DESCRIPTION OF THE TASK
Set down the records exactly, and omit any image found in them.

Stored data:
- - - - -

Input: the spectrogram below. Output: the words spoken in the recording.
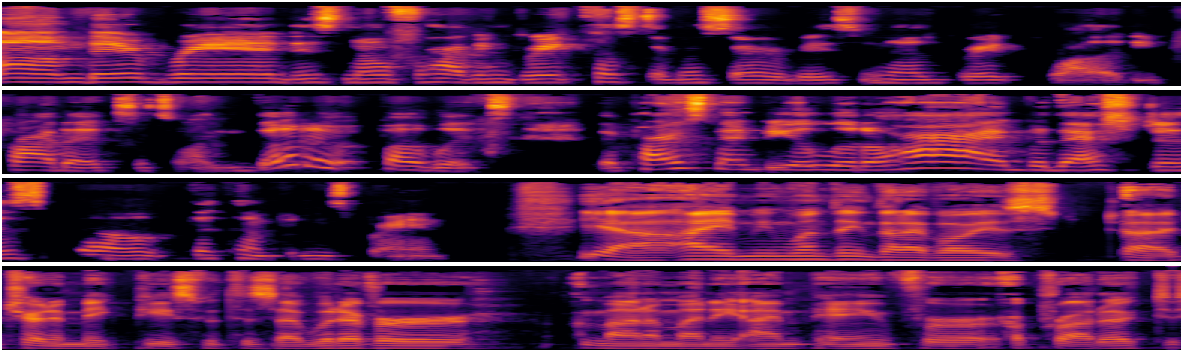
um, their brand is known for having great customer service, you know, great quality products. That's why you go to Publix. The price might be a little high, but that's just you know, the company's brand. Yeah, I mean, one thing that I've always uh, tried to make peace with is that whatever amount of money I'm paying for a product,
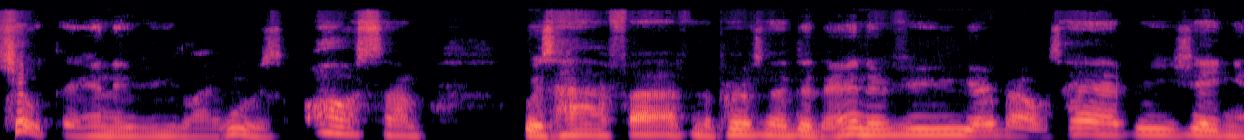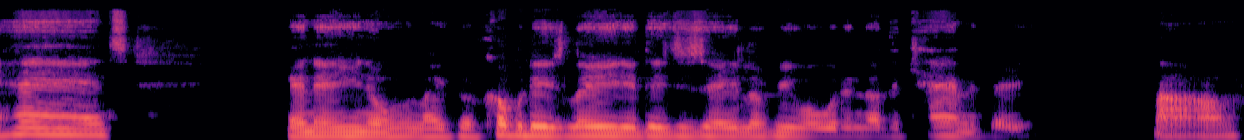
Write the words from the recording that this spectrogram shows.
killed the interview, like it was awesome. It was high five from the person that did the interview. Everybody was happy, shaking hands. And then, you know, like a couple days later, they just say, look, we went with another candidate. Um,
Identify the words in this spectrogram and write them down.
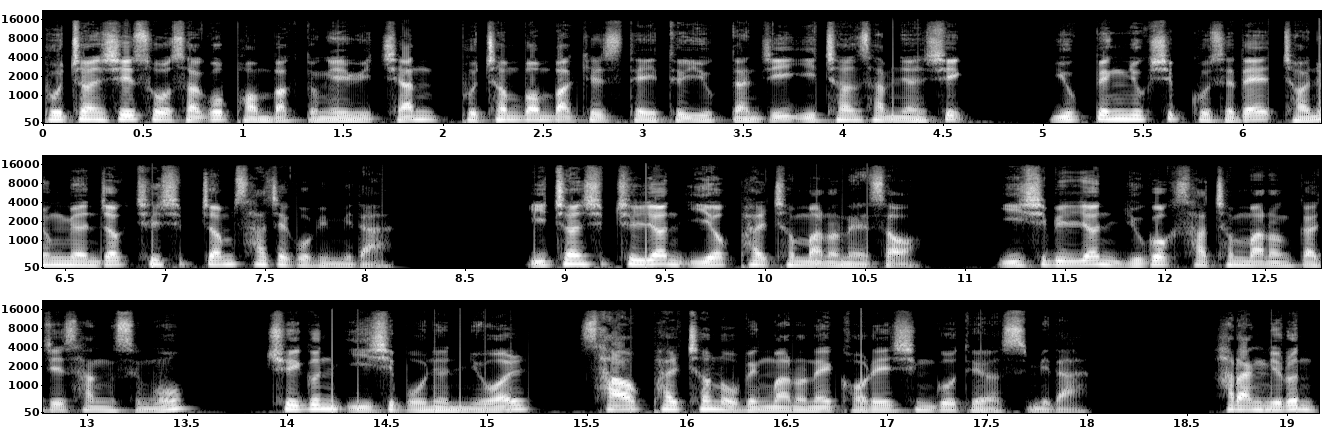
부천시 소사구 범박동에 위치한 부천범박힐스테이트 6단지 2003년식 669세대 전용 면적 70.4제곱입니다. 2017년 2억 8천만 원에서 21년 6억 4천만 원까지 상승 후 최근 25년 6월 4억 8천5백만 원에 거래 신고되었습니다. 하락률은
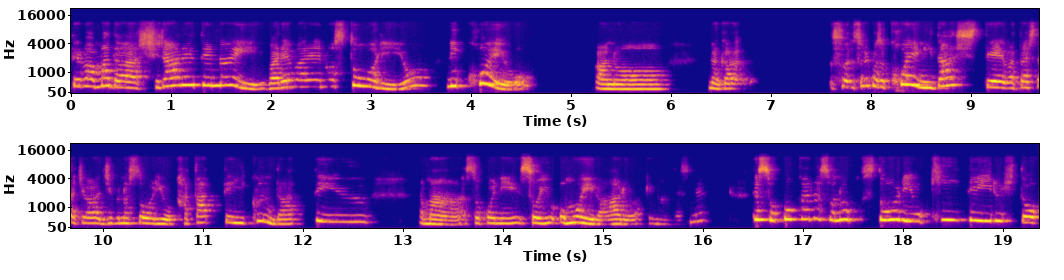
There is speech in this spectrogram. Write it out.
ではまだ知られてない我々のストーリーをに声を、あの、なんかそれこそ声に出して私たちは自分のストーリーを語っていくんだっていう、まあ、そこにそういう思いがあるわけなんですね。でそこからそのストーリーを聞いている人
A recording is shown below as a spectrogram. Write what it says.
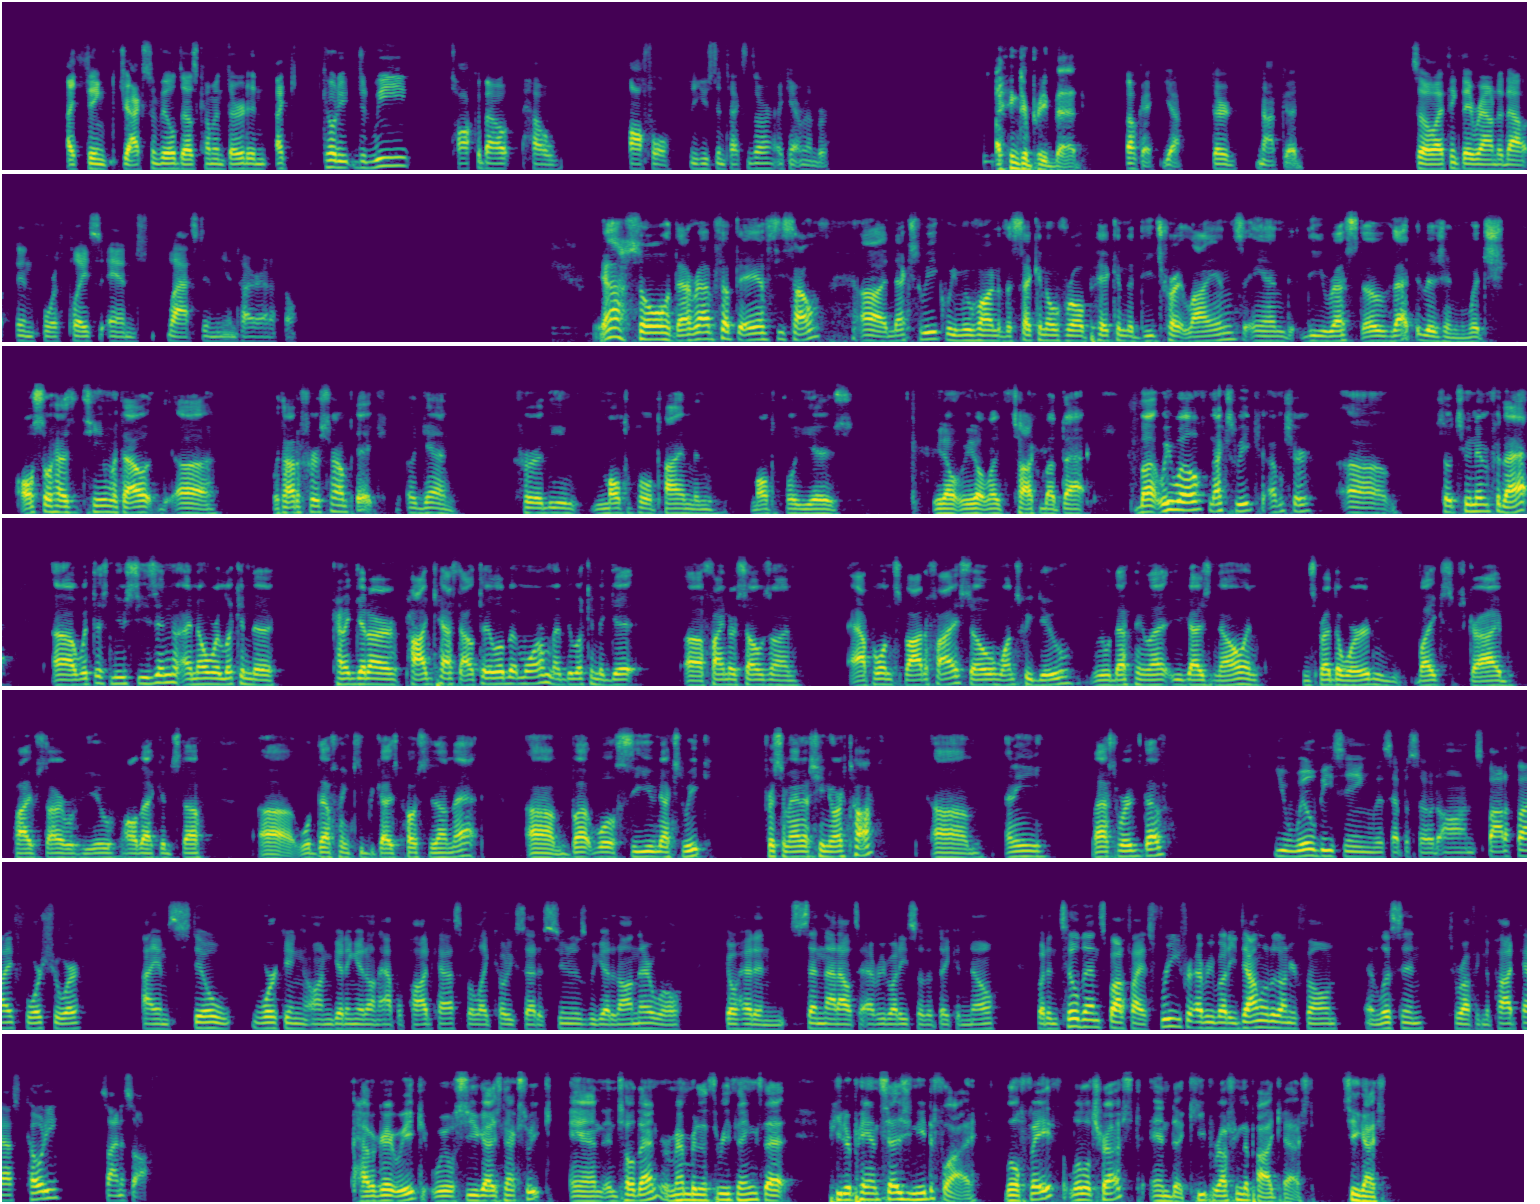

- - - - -

WRITTEN ANSWER
Input: the spectrogram below. Output: the words spoken in the recording.
um, their brand is known for having great customer service, you know, great quality products. That's why you go to Publix. The price might be a little high, but that's just you know, the company's brand. Yeah, I mean, one thing that I've always uh, tried to make peace with is that whatever amount of money I'm paying for a product,
Write the words from the recording that this spectrogram shows.
killed the interview, like it was awesome. It was high five from the person that did the interview. Everybody was happy, shaking hands. And then, you know, like a couple days later, they just say, look, we went with another candidate. Um,
Identify the words in this spectrogram and write them down.
부천시 소사구 범박동에 위치한 부천범박힐스테이트 6단지 2003년식 669세대 전용 면적 70.4제곱입니다. 2017년 2억 8천만 원에서 21년 6억 4천만 원까지 상승 후 최근 25년 6월 4억 8천5백만 원에 거래 신고되었습니다. 하락률은
There is speech in this spectrogram. Write it out.
ではまだ知られてない我々のストーリーをに声を、あの、なんかそれこそ声に出して私たちは自分のストーリーを語っていくんだっていう、まあ、そこにそういう思いがあるわけなんですね。でそこからそのストーリーを聞いている人
A recording is shown below as a spectrogram. Write what it says.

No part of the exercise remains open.